What a challenging stretch of water, I couldn’t imagine a more polar opposite for Box Canyon than that section downstream of the Ranch. We went from easy to slim pickings in just a short drive down Hwy 20 (which has to be the longest main street in the country, the city of Island Park is huge!). The Henry’s Fork was a beautiful river though and I can see why it has been written about and fawned over by nearly every fisherman that has the pleasure to fish it. It seems to be a virtual fish factory, what a resource. Derek was a great guide who made every effort to put us on fish, especially in the afternoon. I could tell he wanted us to get one of those big boys bad, but it just wasn’t in the cards.

The girls ended up back in the Park while we were fishing as the boardwalk at Grand Prismatic Spring had opened up. We didn’t get to see it in person, but at least they did. Before heading back to the cabin they shopped in West Yellowstone and did a little driving around Island Park. Mom was really excited to find an aspen with her name carved in it. It’s a sign I tell you!





That evening we had dinner at the cabin then went outside to sit and enjoy our last cool night in Idaho (the weather was awesome the entire trip) before we had to head back to the heat and humidity of the South. As we sat outside I noticed something dark in the distance of the backyard. It looked like a cardboard cutout it was so dark, but once it moved there was no doubting it was a moose! It was very timid, not like the moose we saw near Jackson.
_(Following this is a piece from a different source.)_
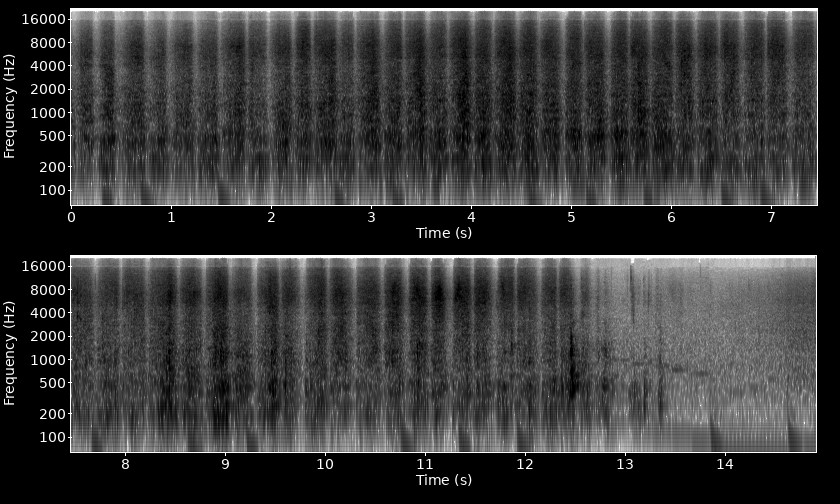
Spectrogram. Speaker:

Soon enough we saw why, it had a young calf with it. What a great way to end our stay in Island Park.


On Sunday we checked out of our cottage in Jackson and made our way to our cabin in Last Chance, ID. Our drive would take us up through Grand Teton and into the heart of Yellowstone National Park then out to West Yellowstone and down to Island Park, ID. I decided to go a different route through Teton taking us along Mormon Row – it paid off with our first glimpse of a wild bison herd.




It was really cool to see buffalo in the wild, but I’ll be honest, they are not very exciting creatures. It was kind of like watching cattle in a field. It was still a cool experience because like trout, they live in beautiful places. We continued up following the Snake River through the Tetons on up into Yellowstone, where we were now following the Lewis. We had a short stop at Lewis Falls as we made our way to West Thumb Geyser Basin. There we got our first taste of the geothermal activity that Yellowstone is known for.






As you can probably tell in the pic of my wife(which was my favorite of the whole trip BTW), we are expecting our first child in November. We are very excited! Just trying to fit in as many trips as we can before that day arrives.

After West Thumb, we made our way toward the busiest part of the Park, Old Faithful. We had a little time to kill before the next eruption so we walked around the Upper Geyser Basin a bit. It didn’t take long to see why the Firehole River was named so.





Catching Old Faithful in person was definitely cool to experience, but I think I only need to do it once. In a different way, the inside of the Old Faithful Inn was just as impressive to see. We hopped back in the car and headed toward Grand Prismatic Spring. It was a bummer to find out that the boardwalk alongside the spring had collapsed that previous week and was being rebuilt so the site was closed to pedestrian traffic. We found more geysers, springs, and the Fountain Paint Pots just up the road at the Lower Geyser Basin.





We made one more detour as we approached Madison to go check out the Firehole Falls. As soon as we got in the canyon I had to pull over to cast my line against a giant rock wall. It just seemed like a cool place to fish that had to be holding something. Sure enough I caught a little rainbow and missed another a little bigger right at the foot of the wall.




On our way out of the Park, following the Madison River now, we stopped to check out the elk that were grazing in the meadows. It was kind of funny to see a “wild” animal with a giant antenna protruding from his head.




It was a long day touring Teton and Yellowstone National Parks, finished off perfectly at the Madison Crossing Lounge. The beer was cold, the food was good, and the bartender was top notch. I’d recommend it to anyone headed to West Yellowstone.